The issue regarding the videos needed to be addressed before the court could take on the larger issue of whether a lower court judge properly struck down Prop 8 -- the voter-approved ban on same-sex marriage. That ruling is expected at a later date.
The 2010 trial was the first in federal court to examine whether prohibiting same-sex couples from marrying violates their constitutional rights. The recordings are not expected to reveal new evidence or testimony because the case was open to the public and received significant media coverage.
In its ruling, the 9th Circuit panel cited a promise by the trial judge that the footage would not be seen outside his courtroom. Former Judge Vaughn Walker had staff make the recoredings with the condition that they would only be used to help him reach a verdict.
Media organizations and lawyers for the two couples who successfully sued to overturn Proposition 8 in Walker's court petitioned to have the recordings made public. Walker's successor as the chief U.S. district judge in Northern California, James Ware, agreed in September and planned to unseal the videos, but the 9th Circuit halted the process when Proposition 8 supporters appealed Ware's decision.

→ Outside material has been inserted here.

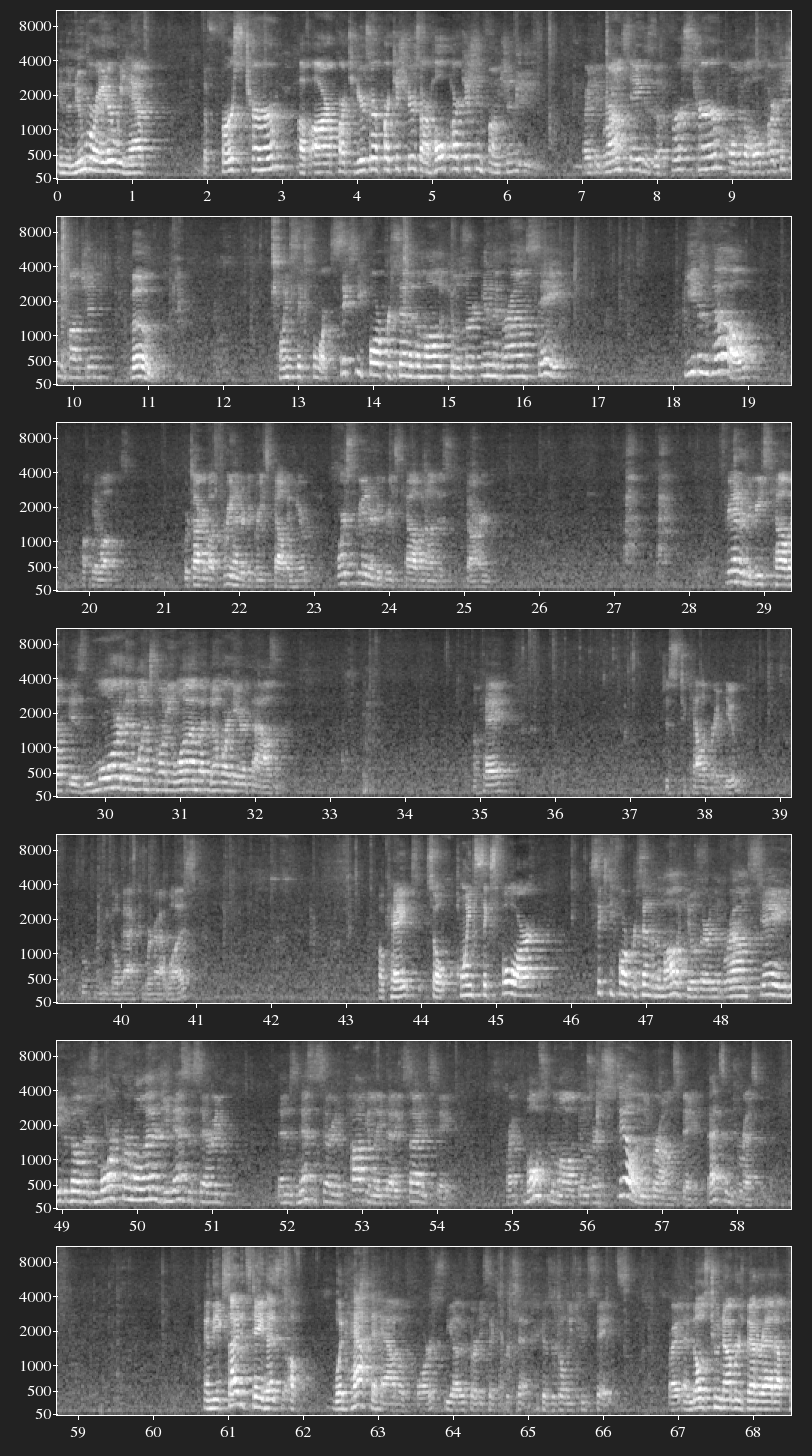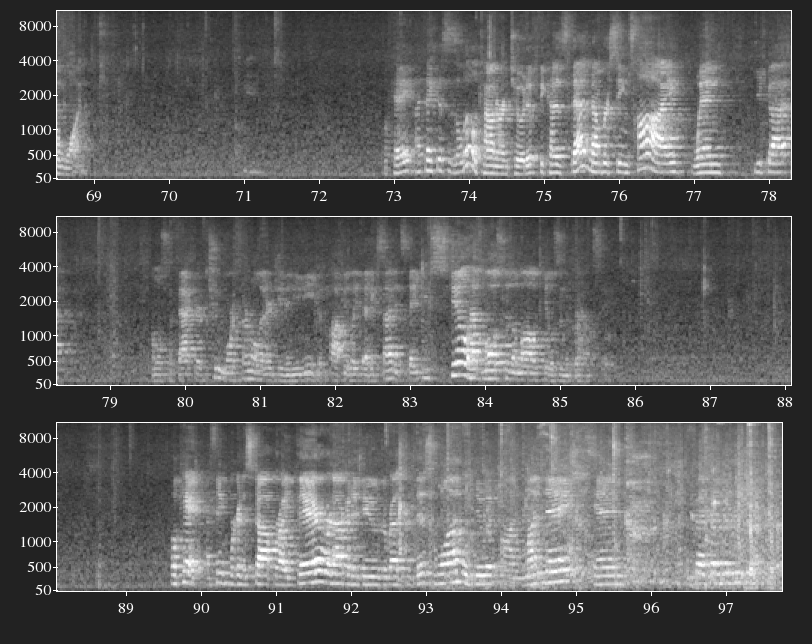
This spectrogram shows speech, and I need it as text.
In the numerator, we have the first term of our part. Here's our partition. Here's our whole partition function. Right, the ground state is the first term over the whole partition function. Boom. 0.64. 64% of the molecules are in the ground state, even though, okay, well, we're talking about 300 degrees Kelvin here. Where's 300 degrees Kelvin on this darn? 300 degrees Kelvin is more than 121, but nowhere near 1,000. Okay? Just to calibrate you. Oh, let me go back to where I was. Okay, so 0.64, 64% of the molecules are in the ground state, even though there's more thermal energy necessary than is necessary to populate that excited state. Right? Most of the molecules are still in the ground state. That's interesting. And the excited state has a, would have to have, of course, the other 36% because there's only two states. Right? And those two numbers better add up to 1. Okay, I think this is a little counterintuitive because that number seems high when you've got almost a factor of two more thermal energy than you need to populate that excited state, you still have most of the molecules in the ground state. Okay, I think we're going to stop right there. We're not going to do the rest of this one. We'll do it on Monday, and you guys have a good weekend.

Same-sex marriage rights advocates have indicated they want to use the recordings to address political arguments used by opponents of same-sex marriage.
The National Center for Lesbian Rights released a statement, calling Thursday's ruling "extremely disappointing.:
"The court's decision to keep the people from seeing this public record of one of the most important trials in American history is extremely disappointing," said NCLR Executive Director Kate Kendell. "As those lucky enough to have watched the trial saw, the defenders of Prop 8 were unable to offer a shred of evidence to support it, while the plaintiffs presented a mountain of compelling reasons to strike down this unjust and damaging law. The public deserves the same chance to see the facts for themselves."
The announcement will come a day after the Washington Senate passed a bill legalizing same-sex marriage. A final vote is expected is expected in the House.
Opponents have until June 6 to turn in petition signatures. The measure's passage would make Washington the seventh state to recognize same-sex marriage.